EXERCISE REQUIREMENTS — Lines from the one containing "Transcript for the" to the end of the records, both ends included and exactly as written, are the whole answer, and no pictures go in it.

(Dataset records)
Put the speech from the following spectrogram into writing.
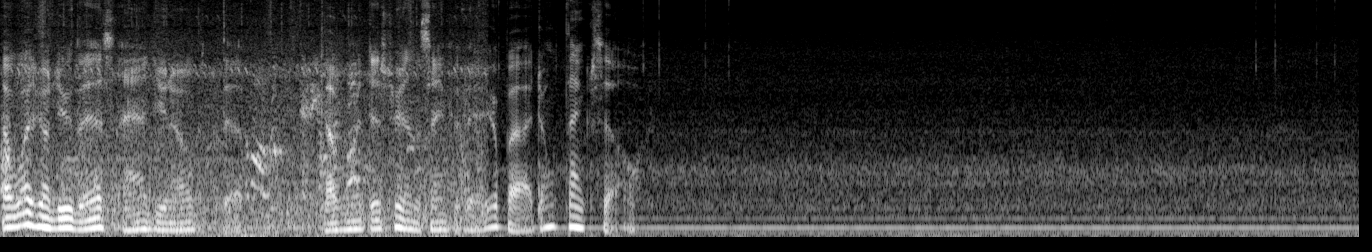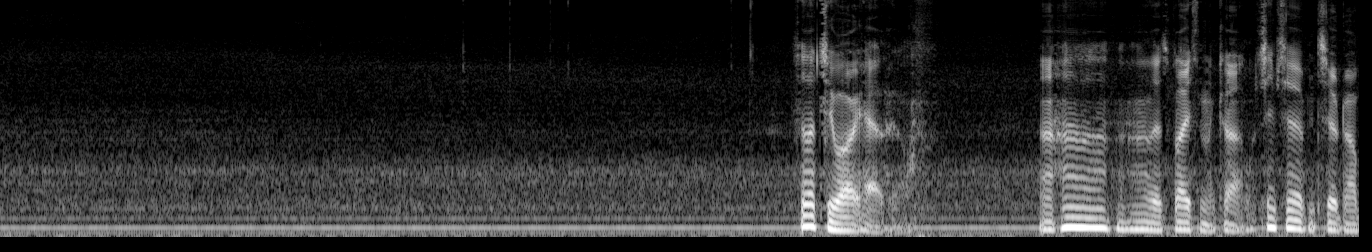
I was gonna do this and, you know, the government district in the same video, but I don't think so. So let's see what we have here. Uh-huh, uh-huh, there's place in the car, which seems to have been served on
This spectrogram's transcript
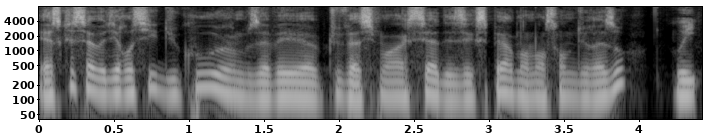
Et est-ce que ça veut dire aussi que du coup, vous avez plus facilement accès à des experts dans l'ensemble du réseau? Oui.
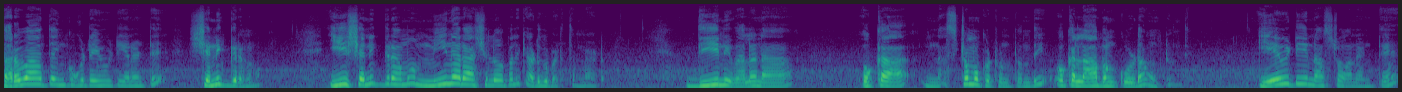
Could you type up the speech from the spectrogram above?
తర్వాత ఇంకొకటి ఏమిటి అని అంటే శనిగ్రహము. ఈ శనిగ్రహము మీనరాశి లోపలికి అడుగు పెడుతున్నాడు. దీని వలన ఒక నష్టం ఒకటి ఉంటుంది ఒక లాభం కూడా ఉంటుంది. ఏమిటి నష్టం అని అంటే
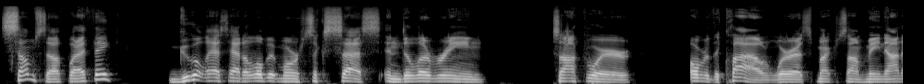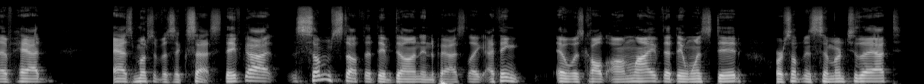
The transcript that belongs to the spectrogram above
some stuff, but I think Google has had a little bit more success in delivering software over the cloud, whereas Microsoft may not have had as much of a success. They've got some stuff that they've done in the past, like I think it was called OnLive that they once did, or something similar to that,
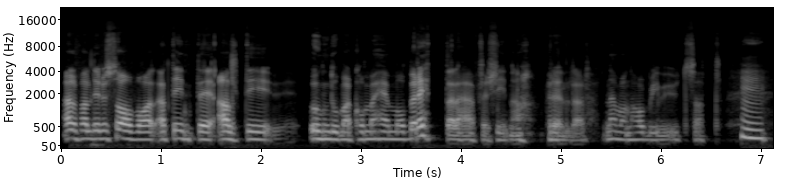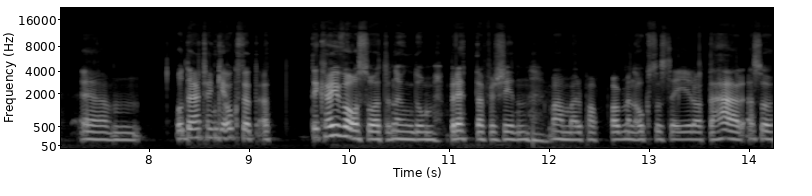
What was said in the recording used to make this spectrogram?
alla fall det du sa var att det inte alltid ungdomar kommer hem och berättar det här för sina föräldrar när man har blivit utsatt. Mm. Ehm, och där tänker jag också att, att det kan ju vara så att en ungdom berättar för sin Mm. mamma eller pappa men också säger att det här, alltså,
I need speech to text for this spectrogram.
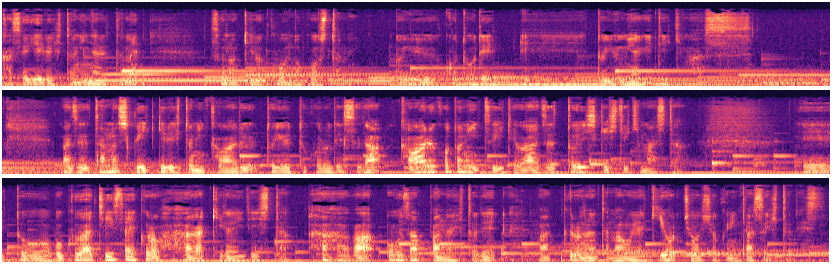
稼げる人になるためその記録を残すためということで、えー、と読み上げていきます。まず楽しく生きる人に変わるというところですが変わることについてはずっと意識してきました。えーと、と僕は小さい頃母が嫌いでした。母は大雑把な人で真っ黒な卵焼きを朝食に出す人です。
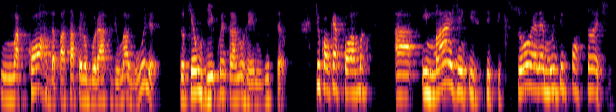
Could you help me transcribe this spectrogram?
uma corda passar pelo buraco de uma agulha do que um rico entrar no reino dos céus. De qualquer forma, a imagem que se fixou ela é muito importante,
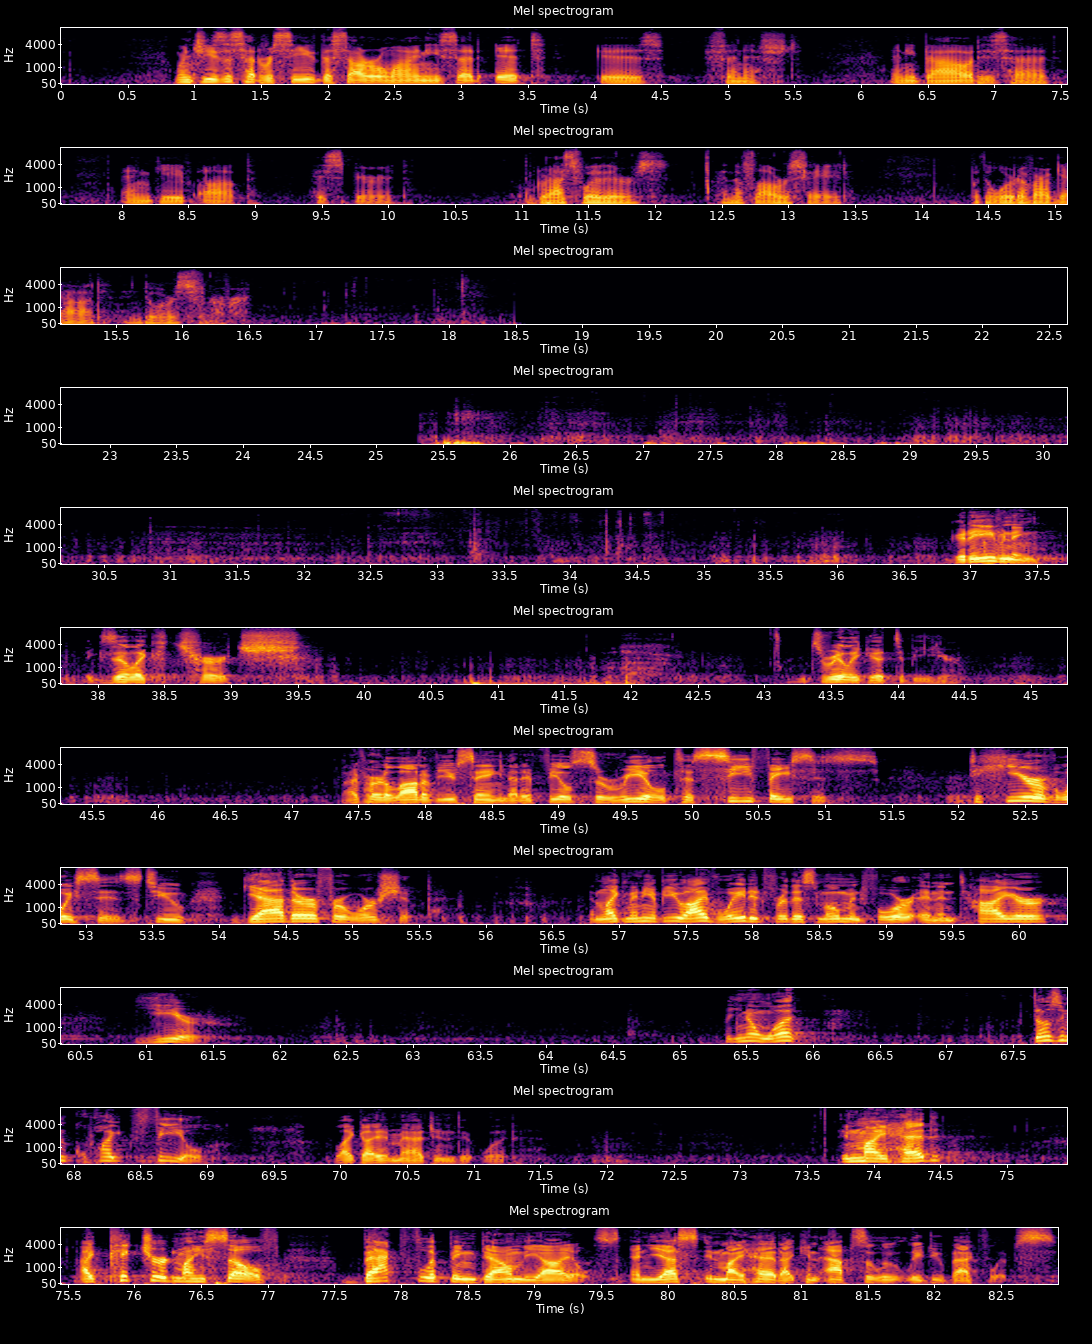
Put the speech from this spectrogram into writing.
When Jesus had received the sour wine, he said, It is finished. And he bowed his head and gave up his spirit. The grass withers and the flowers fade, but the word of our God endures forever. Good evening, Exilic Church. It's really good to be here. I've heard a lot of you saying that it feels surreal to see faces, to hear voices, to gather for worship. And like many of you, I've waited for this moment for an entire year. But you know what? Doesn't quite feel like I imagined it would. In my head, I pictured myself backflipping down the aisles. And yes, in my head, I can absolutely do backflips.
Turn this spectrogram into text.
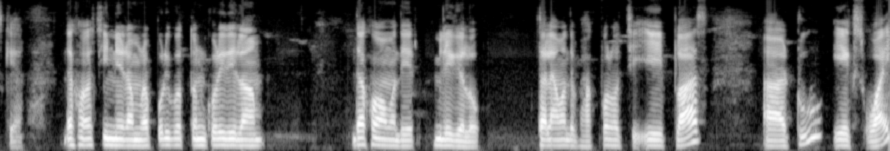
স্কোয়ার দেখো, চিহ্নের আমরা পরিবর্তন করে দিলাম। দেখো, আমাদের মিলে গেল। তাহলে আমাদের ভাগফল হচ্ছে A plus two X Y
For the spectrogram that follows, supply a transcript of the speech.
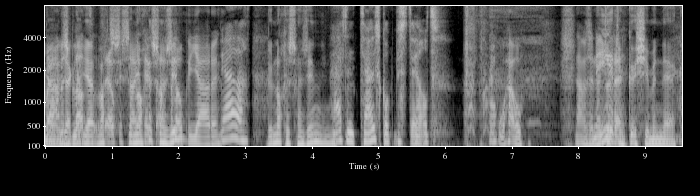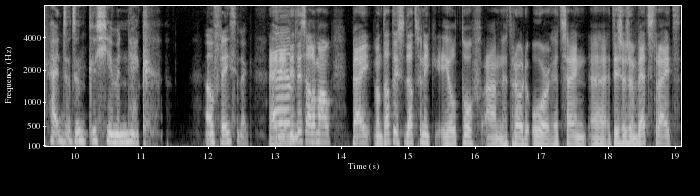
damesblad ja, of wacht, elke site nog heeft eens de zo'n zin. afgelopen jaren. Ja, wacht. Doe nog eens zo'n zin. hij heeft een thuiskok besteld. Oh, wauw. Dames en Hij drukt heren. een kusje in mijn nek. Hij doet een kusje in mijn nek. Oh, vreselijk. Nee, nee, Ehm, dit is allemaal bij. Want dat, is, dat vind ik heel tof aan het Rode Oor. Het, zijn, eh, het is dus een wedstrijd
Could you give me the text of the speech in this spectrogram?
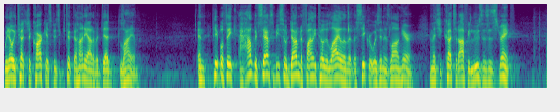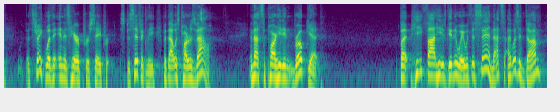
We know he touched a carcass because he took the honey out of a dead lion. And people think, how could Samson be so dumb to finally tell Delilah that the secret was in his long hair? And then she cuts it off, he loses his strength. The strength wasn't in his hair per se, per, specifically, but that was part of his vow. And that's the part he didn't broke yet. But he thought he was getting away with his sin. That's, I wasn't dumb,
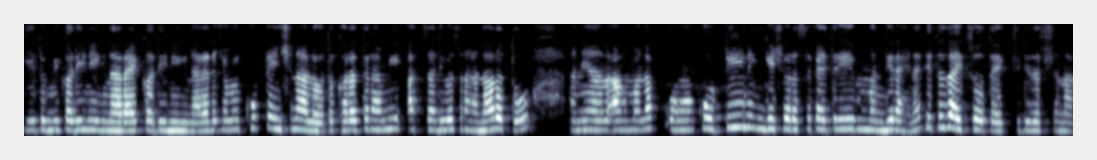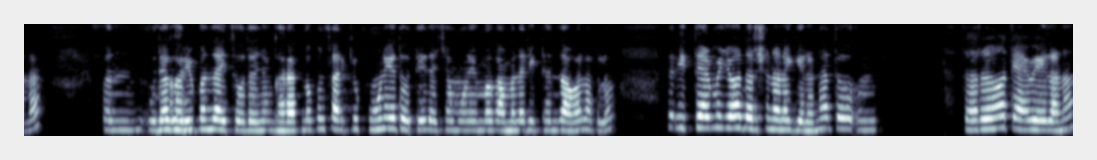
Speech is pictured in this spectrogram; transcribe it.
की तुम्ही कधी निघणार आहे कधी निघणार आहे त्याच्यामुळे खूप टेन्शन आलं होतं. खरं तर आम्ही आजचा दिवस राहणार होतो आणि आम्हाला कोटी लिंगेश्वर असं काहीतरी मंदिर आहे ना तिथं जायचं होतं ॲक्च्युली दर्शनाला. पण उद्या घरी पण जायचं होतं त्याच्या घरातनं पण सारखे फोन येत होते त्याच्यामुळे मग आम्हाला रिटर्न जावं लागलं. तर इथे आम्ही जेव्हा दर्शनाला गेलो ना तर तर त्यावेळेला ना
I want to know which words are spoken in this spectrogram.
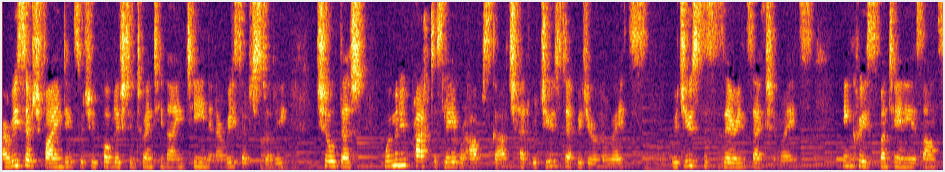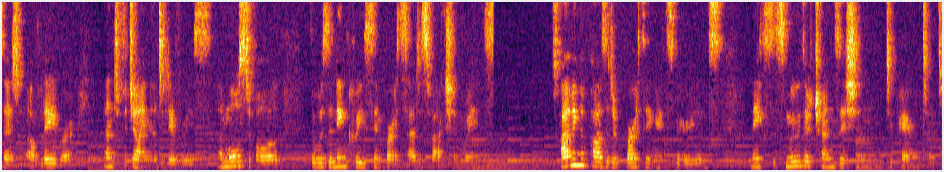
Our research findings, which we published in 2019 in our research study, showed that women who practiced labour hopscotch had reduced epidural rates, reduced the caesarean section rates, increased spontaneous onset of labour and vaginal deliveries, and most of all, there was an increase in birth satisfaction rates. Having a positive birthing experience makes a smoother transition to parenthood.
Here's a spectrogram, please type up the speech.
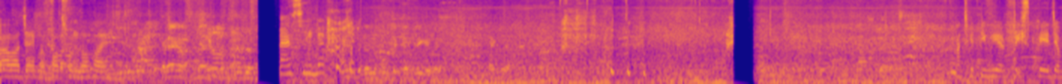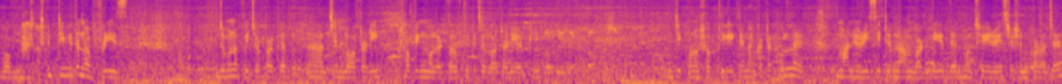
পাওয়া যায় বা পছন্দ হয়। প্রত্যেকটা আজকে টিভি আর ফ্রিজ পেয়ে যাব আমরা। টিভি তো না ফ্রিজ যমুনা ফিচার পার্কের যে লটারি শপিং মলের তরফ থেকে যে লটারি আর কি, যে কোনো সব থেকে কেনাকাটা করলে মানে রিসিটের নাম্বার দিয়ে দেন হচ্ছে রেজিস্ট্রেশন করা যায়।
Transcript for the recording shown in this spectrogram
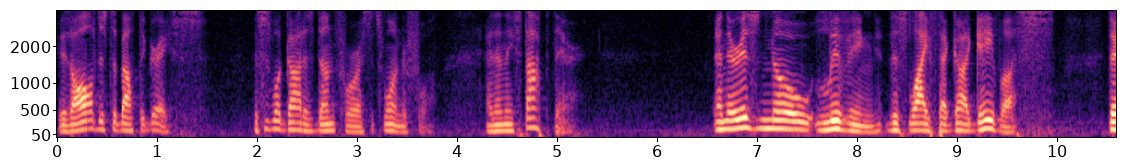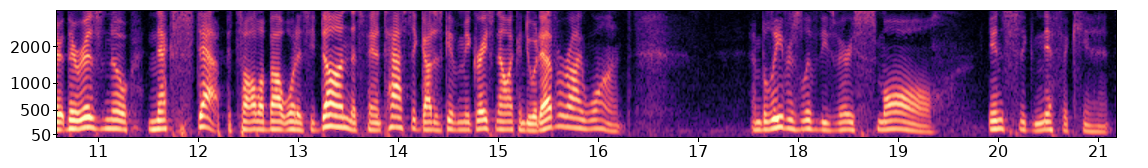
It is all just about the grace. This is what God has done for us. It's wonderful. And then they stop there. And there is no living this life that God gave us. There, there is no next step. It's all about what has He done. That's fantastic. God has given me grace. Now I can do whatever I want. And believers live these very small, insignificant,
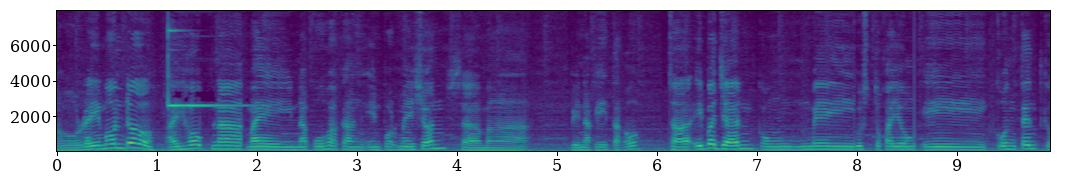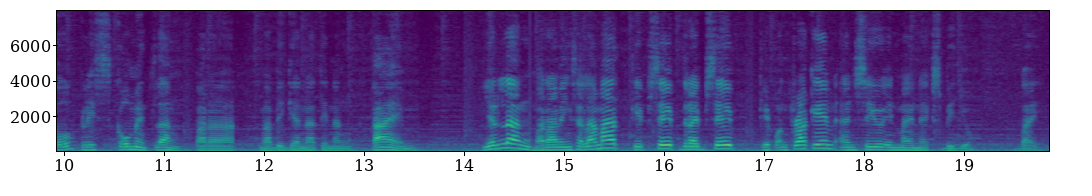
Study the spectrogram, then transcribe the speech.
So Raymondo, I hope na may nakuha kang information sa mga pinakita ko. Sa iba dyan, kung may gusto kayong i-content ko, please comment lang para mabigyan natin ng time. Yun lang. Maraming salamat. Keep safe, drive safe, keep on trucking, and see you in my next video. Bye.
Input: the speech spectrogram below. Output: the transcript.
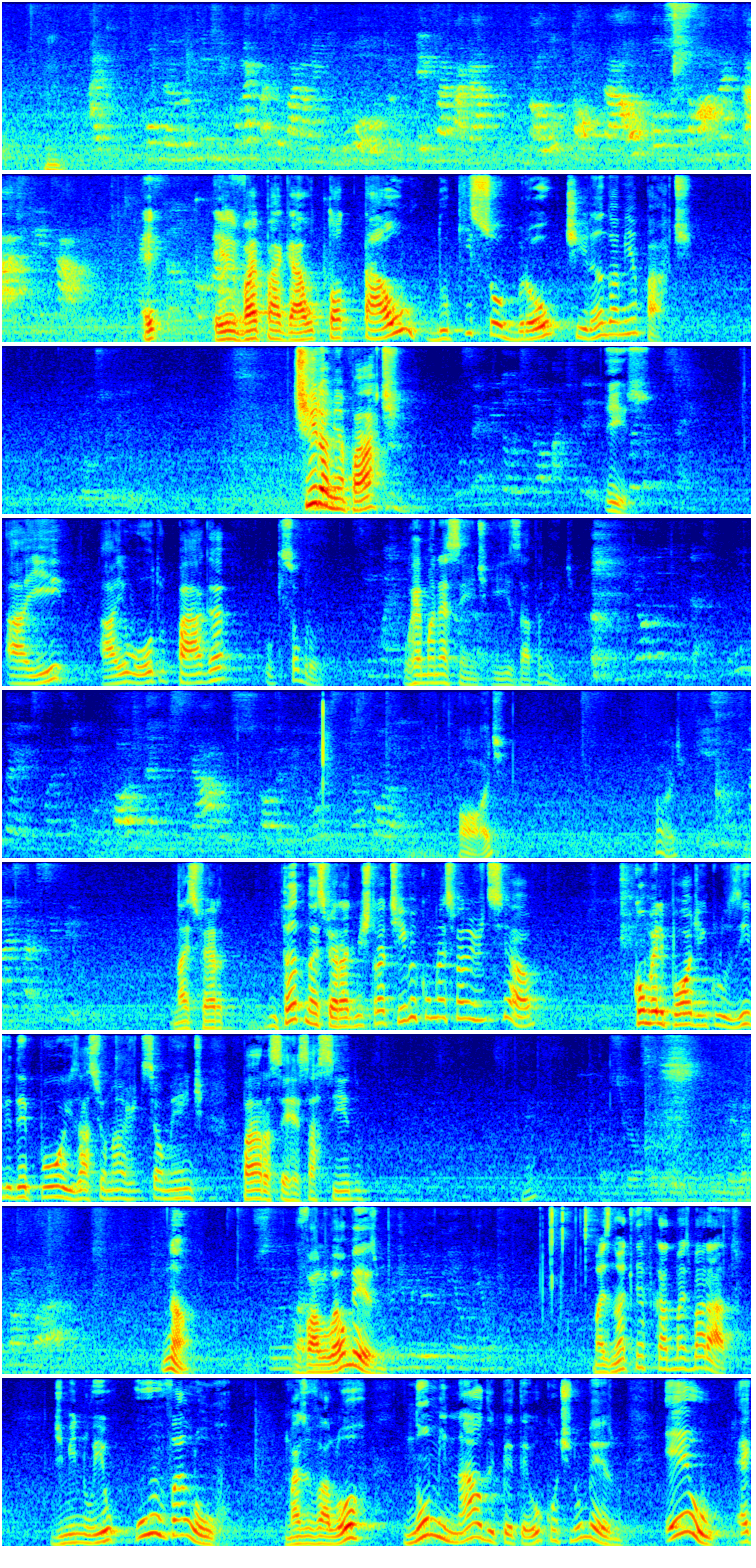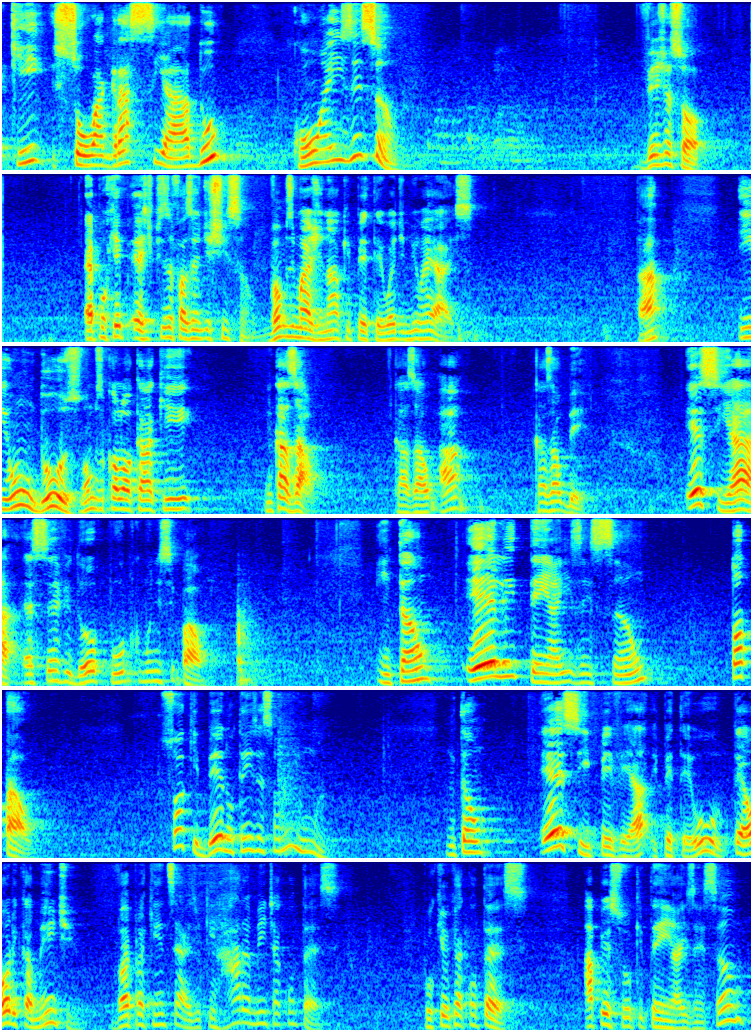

FINAL ANSWER —
Transcript for the recording shown in this spectrogram
It is all just about the grace. This is what God has done for us. It's wonderful. And then they stop there. And there is no living this life that God gave us. There, there is no next step. It's all about what has He done. That's fantastic. God has given me grace. Now I can do whatever I want. And believers live these very small, insignificant,
Study the spectrogram, then transcribe the speech.
So Raymondo, I hope na may nakuha kang information sa mga pinakita ko. Sa iba dyan, kung may gusto kayong i-content ko, please comment lang para mabigyan natin ng time. Yun lang. Maraming salamat. Keep safe, drive safe, keep on trucking, and see you in my next video. Bye.
Input: the speech spectrogram below. Output: the transcript.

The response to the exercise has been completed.